Do you maybe keep them on an old fashioned Rolodex? Do you have a running list somewhere it’s really important that this step is very solid and that you revisit it frequently because this is where you want to be able to go in order to generate the next project that you’re going to work on, to be able to pull the idea out of and get started if it’s an incomplete system or if it’s a messy system that is not gonna be functional for you. So, like I said, I’ve started using the notes app on my phone when I’m out and about, or just even around the house, because my phone is usually within reach for better or worse. And like I said, also sometimes I use the voice recorder app. Then once a week, I schedule 10 to 15 minutes for downloading all of my ideas into a spreadsheet that holds all of my ideas.

Sometimes when it’s time to download my ideas, I have nothing to put in there. And then I have 15 spare minutes to do something else. Other times I’ve collected lots of ideas over the week and I have a few to put in there. Then as soon as I’m ready to start a new project, I don’t have to go back into my phone to look for them. I don’t have to listen to my voice recordings again. In fact, I can delete those off of my phone and not have that all cluttered. Instead, I can go straight to my spreadsheet. I have ideas on there from three years ago that I haven’t used. And I have ideas that I put in there yesterday.

you use my spreadsheet or some other system schedule a time where once a week, you’ll sit down with all of those scraps of paper or your notes app or your voice recordings or your journal that has pages tabbed. Take the time to actually download them into whatever system you are going to use. The key is to make a decision and stay consistent so that it becomes habitual and actually useful to your writing life. That way, when you’re working on your work in progress, you can relax knowing that your ideas are safely stored for when you’re ready and you can let go of them for now. Then when you’re ready to start a new project, those new ideas will be at your fingertips in a really accessible way.
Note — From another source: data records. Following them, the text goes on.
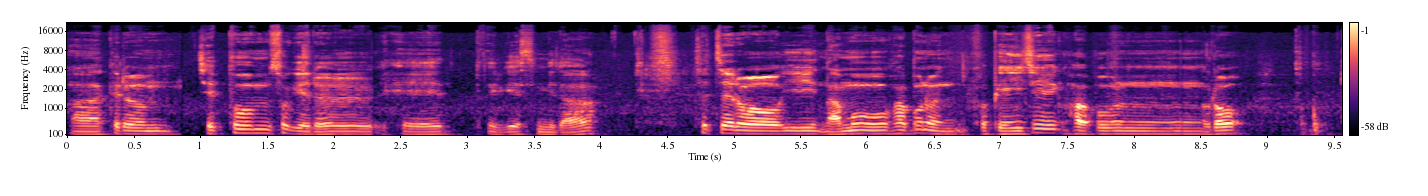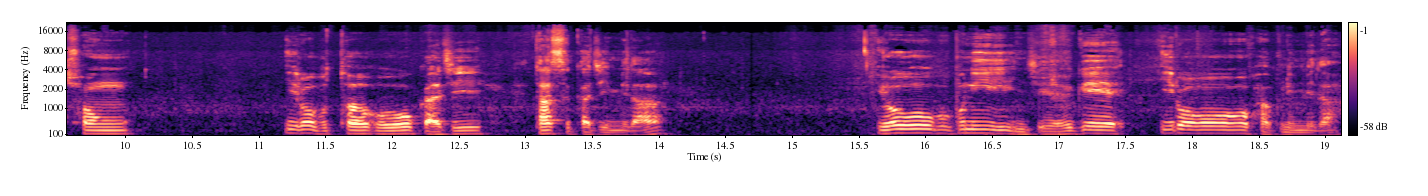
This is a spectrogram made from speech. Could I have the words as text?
아, 그럼 제품 소개를 해 드리겠습니다. 첫째로 이 나무 화분은 그 베이직 화분으로 총 1호부터 5호까지 다섯 가지입니다. 이 부분이 이제 이게 1호 화분입니다.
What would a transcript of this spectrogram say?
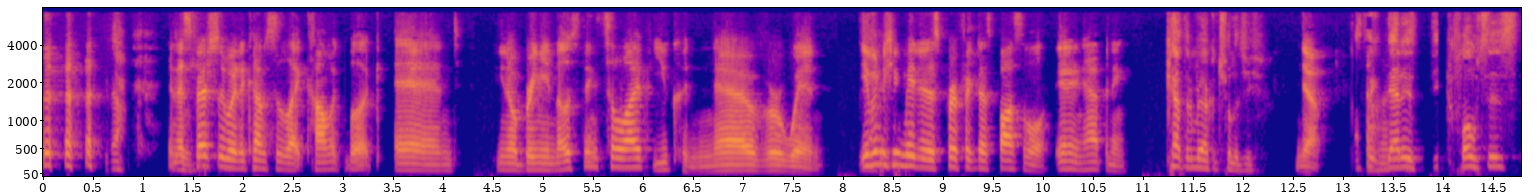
Yeah. And especially when it comes to like comic book and you know bringing those things to life, you could never win. Even if you made it as perfect as possible, it ain't happening. Captain America trilogy. Yeah. I think Uh-huh. that is the closest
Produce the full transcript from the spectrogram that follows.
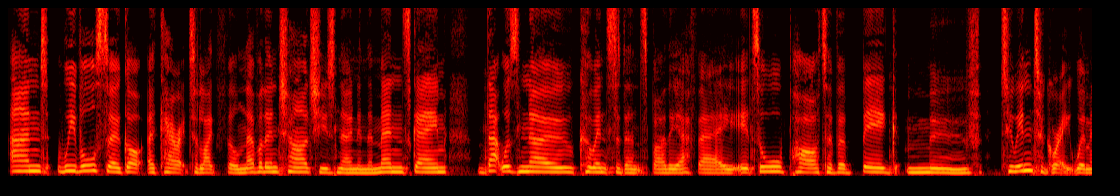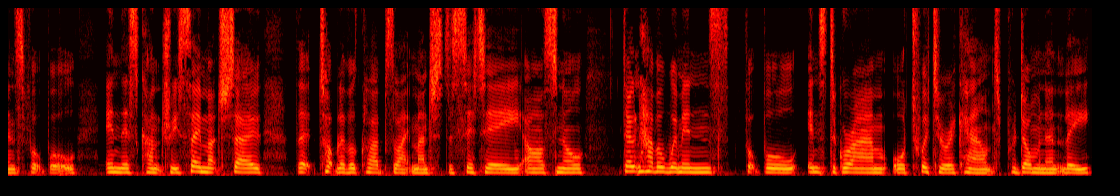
And we've also got a character like Phil Neville in charge, who's known in the men's game. That was no coincidence by the FA. It's all part of a big move to integrate women's football in this country, so much so that top level clubs like Manchester City, Arsenal, don't have a women's football Instagram or Twitter account predominantly.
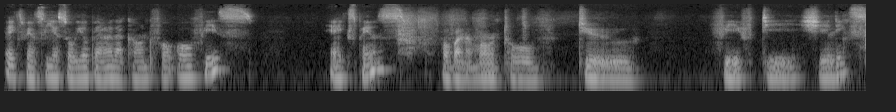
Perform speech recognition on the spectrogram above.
expense. Here so we open another account for office expense of an amount of 250 shillings.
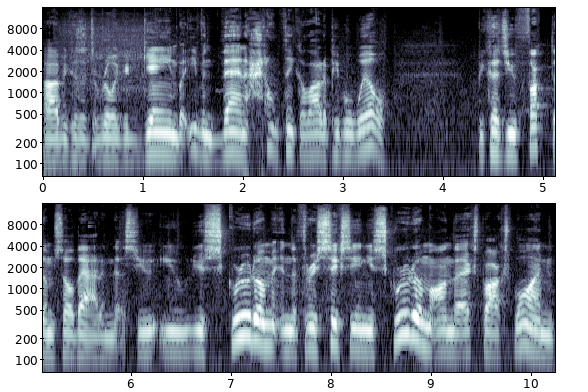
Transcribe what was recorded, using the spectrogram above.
uh, because it's a really good game." But even then, I don't think a lot of people will because you fucked them so bad in this. You you you screwed them in the 360 and you screwed them on the Xbox One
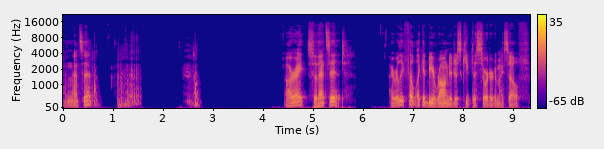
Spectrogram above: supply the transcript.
And that's it. Alright, so that's it. I really felt like it'd be wrong to just keep this sorter to myself.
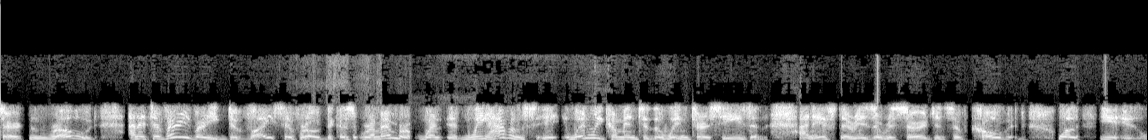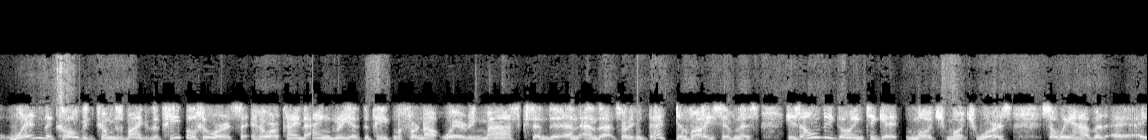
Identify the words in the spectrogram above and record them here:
certain road. And it's a very, very divisive road because remember, when we haven't, when we come into the winter season, and if there is a resurgence of COVID, well, when the COVID comes back, the people who are who are kind of angry at the people for not wearing masks and and, and that sort of thing, that divisiveness is only going to get much, much worse. So we have a, a,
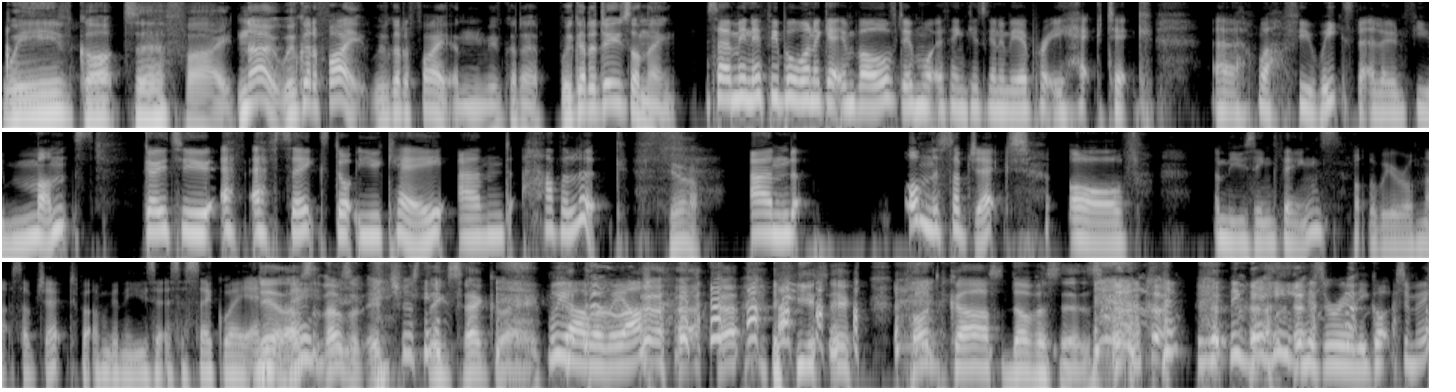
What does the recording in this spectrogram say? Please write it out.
We've got to fight. No, we've got to fight. We've got to fight, and we've got to we've got to do something. So, I mean, if people want to get involved in what I think is going to be a pretty hectic, uh, well, a few weeks, let alone a few months, go to ffsakes.uk and have a look. Yeah. And on the subject of amusing things, not that we were on that subject, but I'm going to use it as a segue anyway. Yeah, that was, that was an interesting segue. we are where we are. Podcast novices. I think the heat has really got to me.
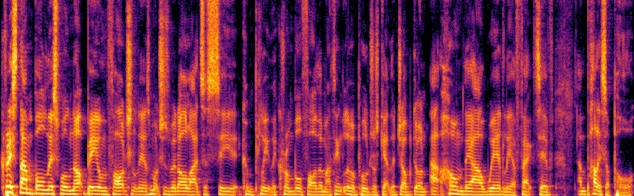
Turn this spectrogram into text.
Crystanbul, this will not be, unfortunately, as much as we'd all like to see it completely crumble for them. I think Liverpool just get the job done. At home, they are weirdly effective, and Palace are poor.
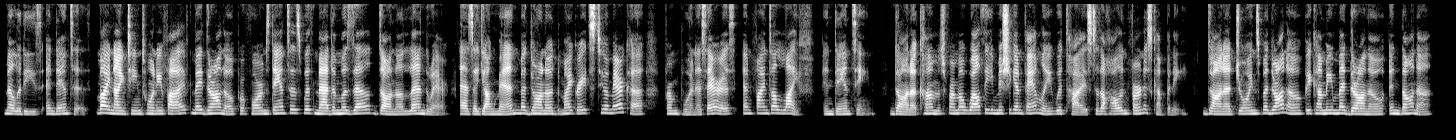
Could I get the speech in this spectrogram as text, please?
melodies, and dances. By 1925, Medrano performs dances with Mademoiselle Donna Landwehr. As a young man, Medrano migrates to America from Buenos Aires and finds a life in dancing. Donna comes from a wealthy Michigan family with ties to the Holland Furnace Company. Donna joins Medrano, becoming Medrano and Donna,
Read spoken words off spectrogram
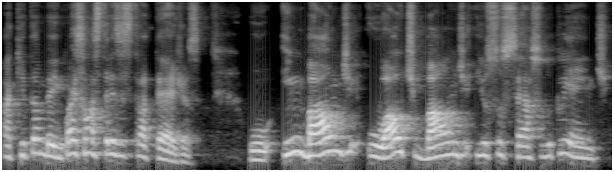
aqui também. Quais são as três estratégias? O inbound, o outbound e o sucesso do cliente.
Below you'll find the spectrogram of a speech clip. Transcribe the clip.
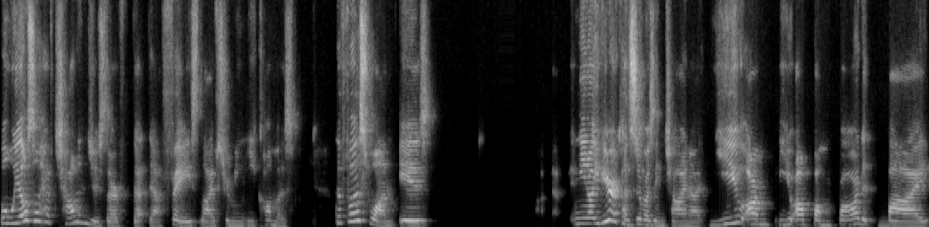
but we also have challenges that, that, that face live streaming e-commerce The first one is, you know, if you're consumers in China, you are you are bombarded by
But what if you’re working on a work in progress, And you’re at that stage where you’re kind of sick of it. And you have this new idea and it will not leave you alone. And you’re trying so hard to complete your current project. Here’s the mantra that I use. And like I said, I say this to myself more than once a day, I am working on the right thing right now. I am working on the right thing right now. I am working on the right thing right now. Sometimes we just have to remind our brains how we want them to think this is totally normal and it’s healthy. I am working on the right thing right now.

And remember a writing life is much like an exercising life or a healthy eating life. It takes intentional planning, dedication, accountability, and lots of self-compassion. I am always in your corner writers because I so strongly believe that you and your stories matter and that they are worth the effort. I’ll talk to you next week.